And when the author Sukrita, whose book Poems Come Home we must mention  for providing us with at least a glimpse of the man we admire, confesses that her only fear during the collaboration was that the wordsmith’s translation would completely overshadow the original in English, she is not too far off the mark.

That brings us back to the shayar whose fan following, ranging from a beaming 70-year-old to an awe-struck teenager, is amply evident at the post-event book-signing spree. As we leave, with mixed feelings about what we have experienced, one can’t help but recall Gulzar’s dialogue from the movie Aandhi that the wife directs at her husband.

“Tum shayar nahin hotey, toh bahut hi ordinary aadmi hote”

(Had you not been a poet, you would have been a very ordinary man”

Don’t mind Gulzar saheb. It’s the Delhi heat that has spoilt our mood.

Similar posts
  • Green Marble, Blue Marble “What’s your name,” Coraline asked the cat. “Look, I’m Coraline. Okay?” “Cats don’t have names,” it said. “No?” said Coraline. “No,” said the cat. “Now you people have names. That’s because you don’t know who you are. We know who we are, so we don’t need names.” ― Coraline by Neil Gaiman I wait while [...]
  • The Harvest of Gratitude The shorter days and longer nights make me thankful for the warmth of the sun and the long lazy days of summer that never ended. Pumpkins, squash and sweet potatoes in abundance remind me that Mother Earth will provide for us even when the cold winter winds blow.

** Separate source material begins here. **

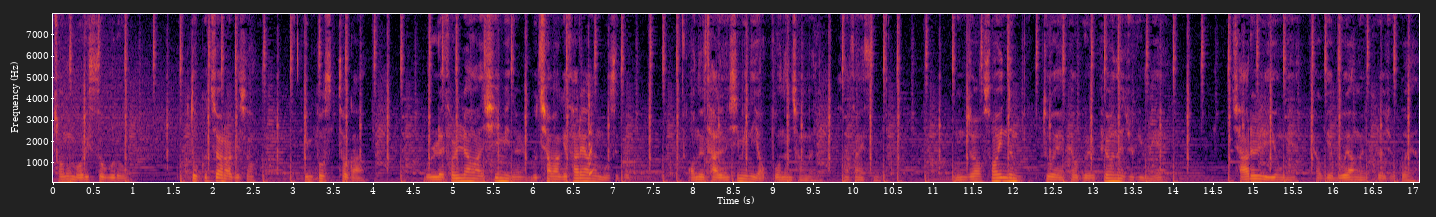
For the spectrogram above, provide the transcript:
저는 머릿속으로 복도 끝자락에서 임포스터가 몰래 선량한 시민을 무참하게 살해하는 모습을 어느 다른 시민이 엿보는 장면을 상상했습니다. 먼저 서 있는 복도의 벽을 표현해주기 위해 자를 이용해 벽의 모양을 그려줄 거예요.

A roof over our heads and family [...]
  • No, we don’t get to tell any woman what feminism should mean to her The generation of women that came before mine had a different view by and large of what abuse and violation represented. I remember being told many versions of “apni izzat apne haath mein hoti hai” (your honour is in your hands) while growing up and in my twenties by women who could not understand why I [...]
  • Everywoman… The pain of men Is the crux of noir It’s why girlfriends Are found in fridges The pain of men Is stoic Quietly eats away at the men The pain of men Drives revenge epics Fuels classical tragedies The pain of men Ennobles, somehow The pain of women Is everyday Everywoman And when it is [...]
  • Me too. Me too. Me too. Me too. No matter how many times I say it, it won’t be anywhere near enough. Strangers on the street, boyfriends, acquaintances at parties, “friendly” uncles, neighbours- the reality that our bodies belong to everyone but ourselves is one that women realize rather early into their lives. The first time I [...]

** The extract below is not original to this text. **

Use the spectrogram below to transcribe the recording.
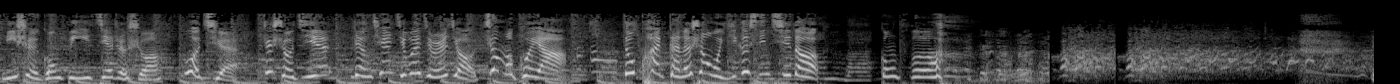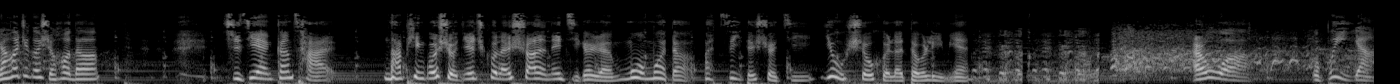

1 Comment

  1. May 15, 2011    

    Thanks for sharing this Poonam … but I’m such a die-hard fan that even the disgruntlement seems endearing .. :)

Leave a Reply

Your email address will not be published. Required fields are marked *

Our Authors

Be the first to read the latest on Unboxed Writers!

Subscribe for FREE and get the latest in your Inbox! You can unsubscribe at any time.
Email *


Editor & Founder:
Reema Moudgil
Design Director & Founder:
Vani Bahl
Media Consultant:
Poonam Goel

Mission Statement

Who are we? We are writers. And here, in this space, we put pride and passion back into writing. We give ourselves and each other creative freedom and respect.

* We create an environment where content generation does not entail degeneration of inspiration and spirit.
* We create content that we believe in and identify with.
* We recognise that to create is always of more value than to berate.
*We critique without malice and arrogance.

This site is about us writers, what we stand for but more importantly, about creating something valuable, inclusive, thought-provoking. In this space, we do not just stand for ourselves but for all those who listen to a compelling inner voice that tells them, "Create!"

Unboxed Writers Share

Join the other awesome people who get the new posts right away by email!
Be the first to read the latest on Unboxed Writers.
Enter your email and stay on top of things!